“During this time it’s so obvious how important broadband is,” Whitacre said. “I can’t imagine going through this pandemic without a good internet connection. Think about the people that don’t have one and are struggling to do remote schooling and remote work.”
States that are moving toward their own broadband efforts include Idaho, Iowa, Louisiana, North Carolina and Texas, each of which created a broadband task force in 2019, according to the Pew Charitable Trusts. Seven other states set up broadband funding structures, and six states enacted bills giving electric cooperatives the ability to provide broadband.
Christopher Mitchell, director of the Community Broadband Networks Initiative at the Institute for Local Self-Reliance, pointed to Building a New Digital Economy in North Carolina (BAND-NC), a program that focuses on counties as a model for other states. Established by the Institute for Emerging Issues at North Carolina State University in partnership with the state Department of Information Technology’s Broadband Infrastructure Office, BAND-NC will provide mini grants to communities with the goal of making North Carolina the first state with a digital inclusion plan in every county.

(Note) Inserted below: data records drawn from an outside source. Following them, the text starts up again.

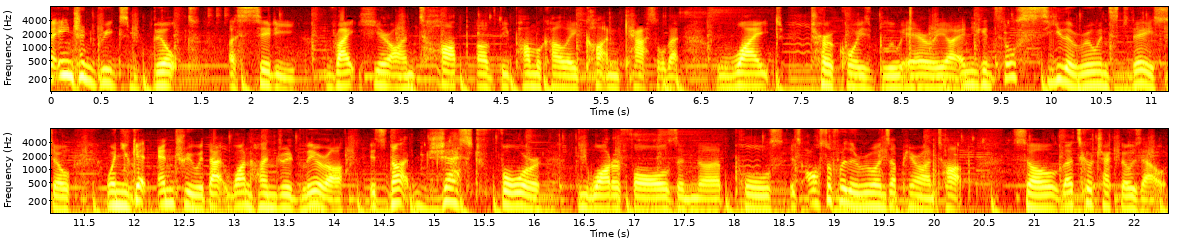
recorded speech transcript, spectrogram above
The ancient Greeks built a city right here on top of the Pamukkale Cotton Castle, that white turquoise blue area and you can still see the ruins today. So when you get entry with that 100 lira it's not just for the waterfalls and the pools it's also for the ruins up here on top. So let's go check those out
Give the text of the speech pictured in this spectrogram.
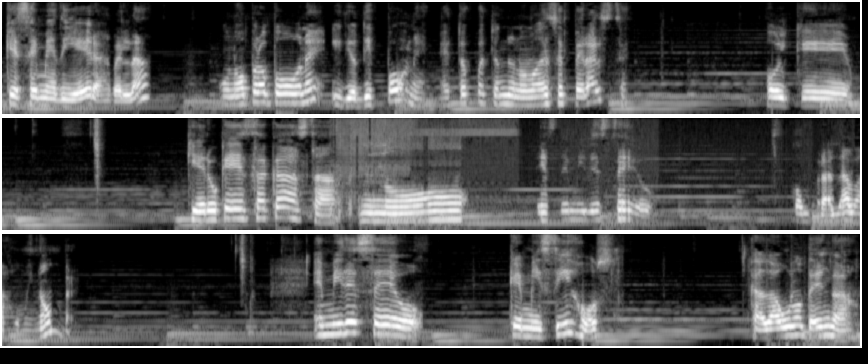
que se me diera, ¿verdad? Uno propone y Dios dispone. Esto es cuestión de uno no desesperarse. Porque quiero que esa casa no es de mi deseo comprarla bajo mi nombre. Es mi deseo que mis hijos cada uno tenga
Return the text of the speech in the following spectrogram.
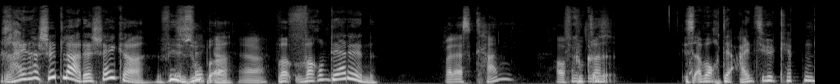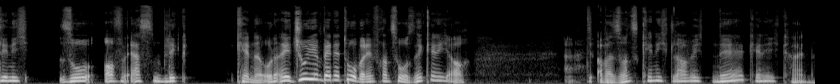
Rainer Schüttler, der Shaker. Ich Der super. Shaker, ja. Wa warum der denn? Weil er es kann. Hoffentlich. Gerade. Ist aber auch der einzige Captain, den ich so auf den ersten Blick kenne, oder? Nee, Julien Beneteau bei den Franzosen, den kenne ich auch. Ah. Aber sonst kenne ich, glaube ich, nee, kenne ich keinen.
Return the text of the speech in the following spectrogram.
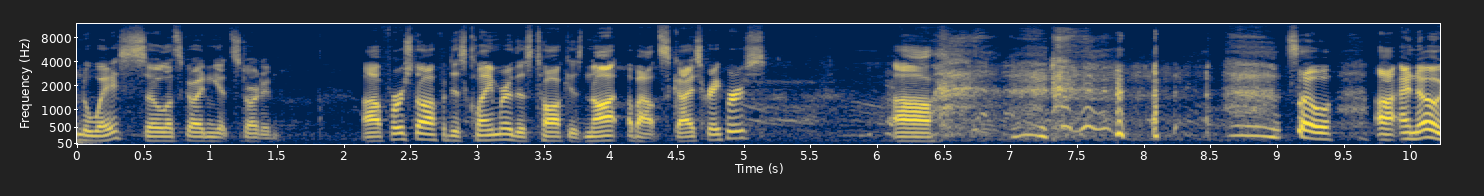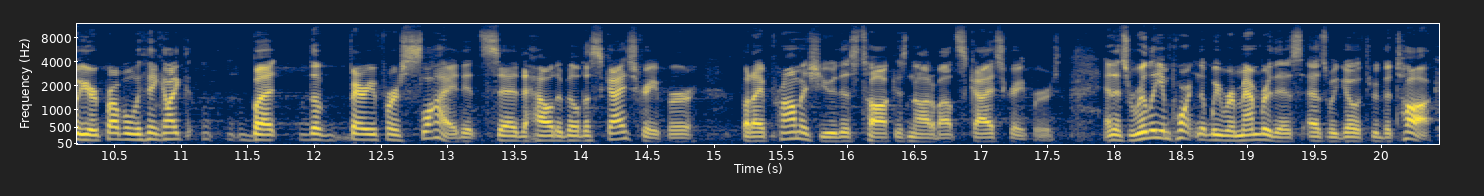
time to waste, so let's go ahead and get started. Uh, first off, a disclaimer this talk is not about skyscrapers. Uh, so uh, I know you're probably thinking, like, but the very first slide, it said how to build a skyscraper. But I promise you, this talk is not about skyscrapers. And it's really important that we remember this as we go through the talk.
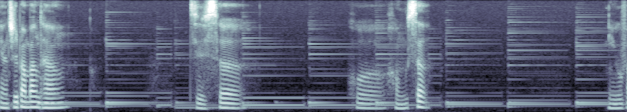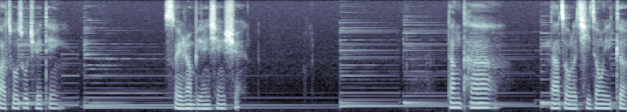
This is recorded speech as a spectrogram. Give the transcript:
两只棒棒糖，紫色或红色，你无法做出决定，所以让别人先选。当他拿走了其中一个，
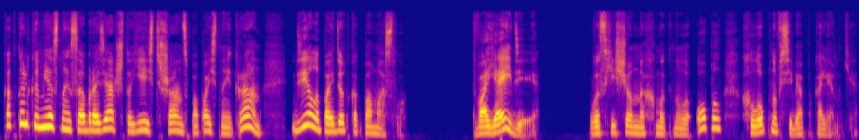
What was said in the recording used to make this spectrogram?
Как только местные сообразят, что есть шанс попасть на экран, дело пойдет как по маслу». «Твоя идея?» Восхищенно хмыкнула Опол, хлопнув себя по коленке.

“That is just so smart and so good in terms of an approach,” Mitchell said. “Every county in the country should have its own plan for how it is going to solve the challenge of getting everyone online.”
That’s because although there are commonalities across rural and urban areas, each locality has its own needs. These plans will help better direct funding, Mitchell added.

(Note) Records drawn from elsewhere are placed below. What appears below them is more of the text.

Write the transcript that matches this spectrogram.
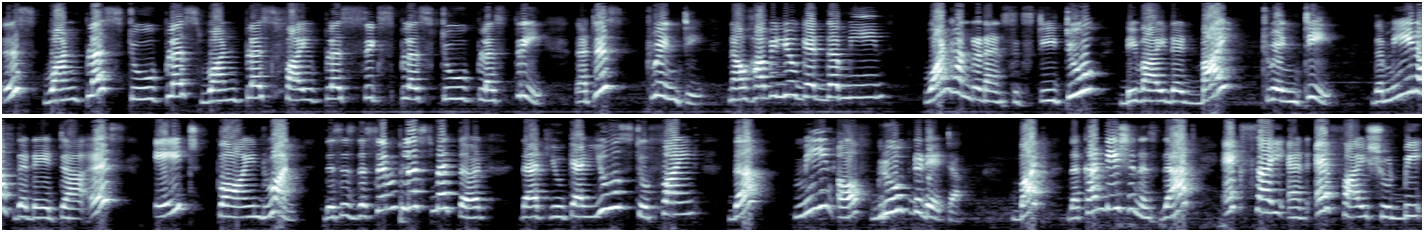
is 1 plus 2 plus 1 plus 5 plus 6 plus 2 plus 3 that is 20. Now how will you get the mean? 162 divided by 20. The mean of the data is 8.1. This is the simplest method that you can use to find the mean of grouped data. But the condition is that xi and fi should be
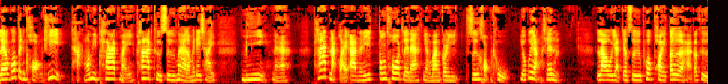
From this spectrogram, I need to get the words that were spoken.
แล้วก็เป็นของที่ถามว่ามีพลาดไหม พลาดคือซื้อมาแล้วไม่ได้ใช้มีนะคะพลาดหนักหลายอันอันนี้ต้องโทษเลยนะ อย่างบางกรณีซื้อของถูก ยกตัวอย่างเช่น เราอยากจะซื้อพวก pointer ค่ะ ก็คือ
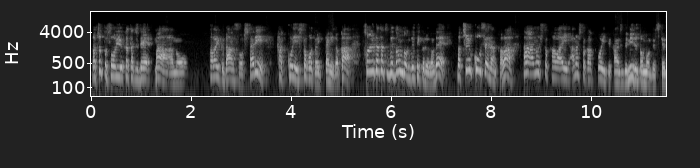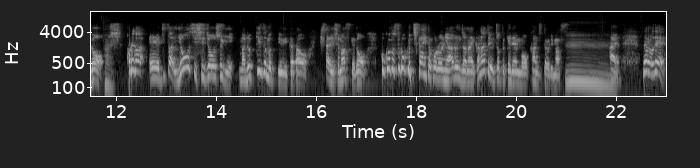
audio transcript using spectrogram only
まあ、ちょっとそういう形で、まあ、あの、可愛くダンスをしたり、かっこいい一言言ったりとか、そういう形でどんどん出てくるので、まあ、中高生なんかは、あ、あの人可愛い、あの人かっこいいって感じで見ると思うんですけど、はい。これが、えー実は容姿至上主義、まあ、ルッキズムっていう言い方をしたりしますけど、こことすごく近いところにあるんじゃないかなというちょっと懸念も感じております。うん。はい、なので、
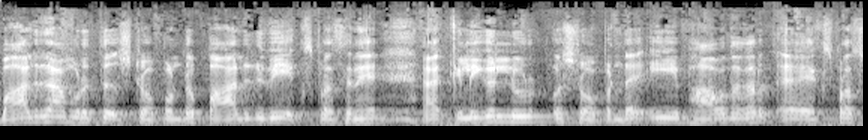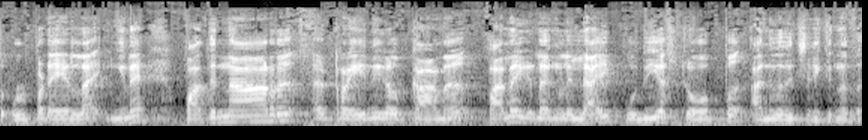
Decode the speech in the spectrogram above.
ബാലരാമപുരത്ത് സ്റ്റോപ്പുണ്ട് പാലരുവി എക്സ്പ്രസിന് ആ, കിളികല്ലൂർ സ്റ്റോപ്പുണ്ട്. ഈ ഭാവനഗർ എക്സ്പ്രസ് ഉൾപ്പെടെയുള്ള ഇങ്ങനെ പതിനാറ് ട്രെയിനുകൾക്കാണ് പലയിടങ്ങളിലായി പുതിയ സ്റ്റോപ്പ് അനുവദിച്ചിരിക്കുന്നത്.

The National Digital Inclusion Alliance has documented local governments’ accessibility initiatives in response to COVID-19. They include the launch of Chicago Connected to provide free high-speed internet to about 100,000 Chicago Public Schools students and plans in San Antonio to build LTE wireless broadband connections using fiber-optic cable networks to connect 20,000 students’ homes to schools’ wireless networks.
“Before COVID hit, there was a discussion about what we call the homework gap, which is students without access at home, how they’re falling behind in classes, but since then, that’s become forefront,” Whitacre said. “Everyone knows about that now, so that was kind of a marginal discussion before. Now, everyone realizes it.”
Reports of city-dwellers heading to more suburban and rural areas will also drive connectivity initiatives, he said. “If we do see this population redistribution, those people are going to be clamoring for broadband, and that can only help make the case that providers need to act,” Whitacre said. “I would suspect that people who did flee big cities and go to a rural area looked at whether broadband was available before they moved there. I don’t know that people that are used to that connectivity are going to go somewhere where that’s not available.”
Stephanie Kanowitz is a freelance writer based in northern Virginia.